## TASK DESCRIPTION
Read the listing below and copy out each line where the word "transcript" occurs.

## EXTRACTED ENTRIES
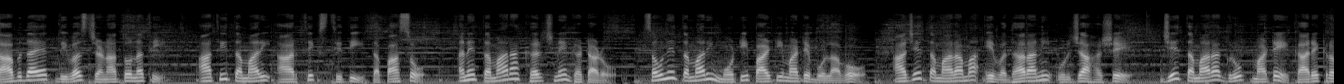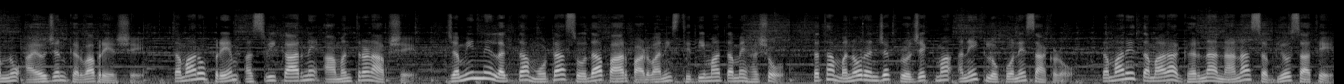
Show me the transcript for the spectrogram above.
લાભદાયક દિવસ જણાતો નથી. આથી તમારી આર્થિક સ્થિતિ તપાસો અને તમારા ખર્ચને ઘટાડો. સૌને તમારી મોટી પાર્ટી માટે બોલાવો. આજે તમારામાં એ વધારાની ઊર્જા હશે જે તમારા ગ્રુપ માટે કાર્યક્રમનું આયોજન કરવા પ્રેરશે. તમારો પ્રેમ અસ્વીકારને આમંત્રણ આપશે. જમીનને લગતા મોટા સોદા પાર પાડવાની સ્થિતિમાં તમે હશો તથા મનોરંજક પ્રોજેક્ટમાં અનેક લોકોને સાંકળો. તમારે તમારા ઘરના નાના સભ્યો સાથે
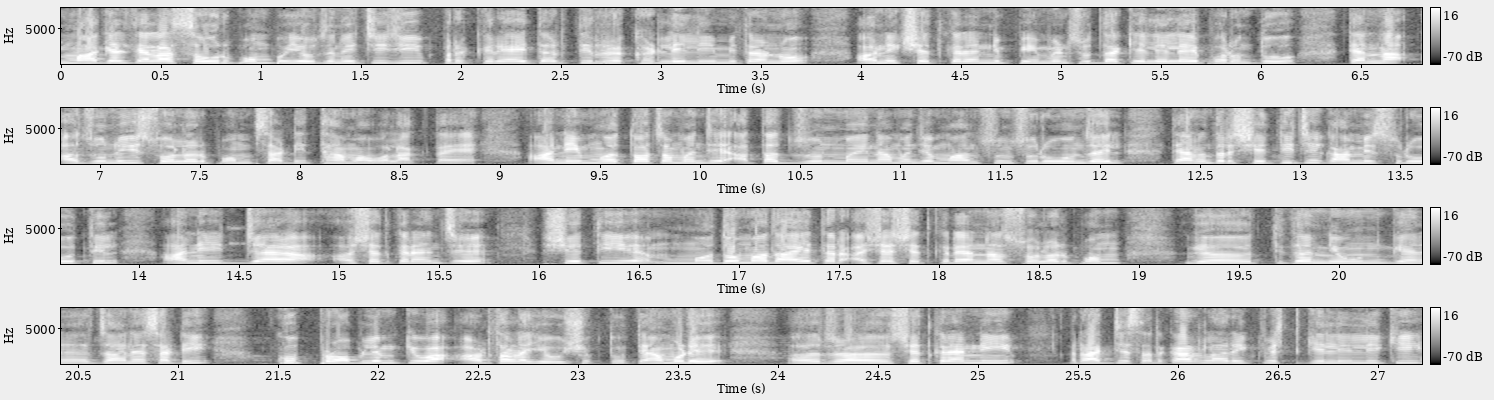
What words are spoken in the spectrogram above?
मागेल त्याला सौर पंप योजनेची जी प्रक्रिया आहे तर ती रखडलेली आहे मित्रांनो. अनेक शेतकऱ्यांनी पेमेंट सुद्धा केलेलं आहे परंतु त्यांना अजूनही सोलर पंपसाठी थांबावं लागत आहे. आणि महत्त्वाचं म्हणजे आता जून महिना म्हणजे मान्सून सुरू होऊन जाईल. त्यानंतर शेतीची कामे सुरू होतील. आणि ज्या शेतकऱ्यांचे शेती हे मधोमध आहे तर अशा शेतकऱ्यांना सोलर पंप तिथं नेऊन घे जाण्यासाठी खूप प्रॉब्लेम किंवा अडथळा येऊ शकतो. त्यामुळे र- शेतकऱ्यांनी राज्य सरकारला रिक्वेस्ट केलेली की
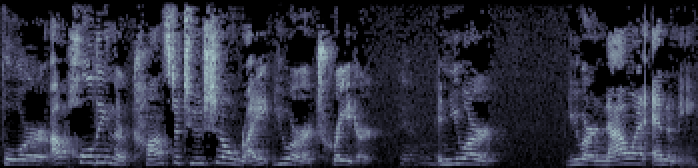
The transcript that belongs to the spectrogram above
for upholding their constitutional right, you are a traitor Yeah. and you are you are now an enemy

## COMPLETED TASK
Show me the transcript for the spectrogram above.
The transcript that belongs to the spectrogram above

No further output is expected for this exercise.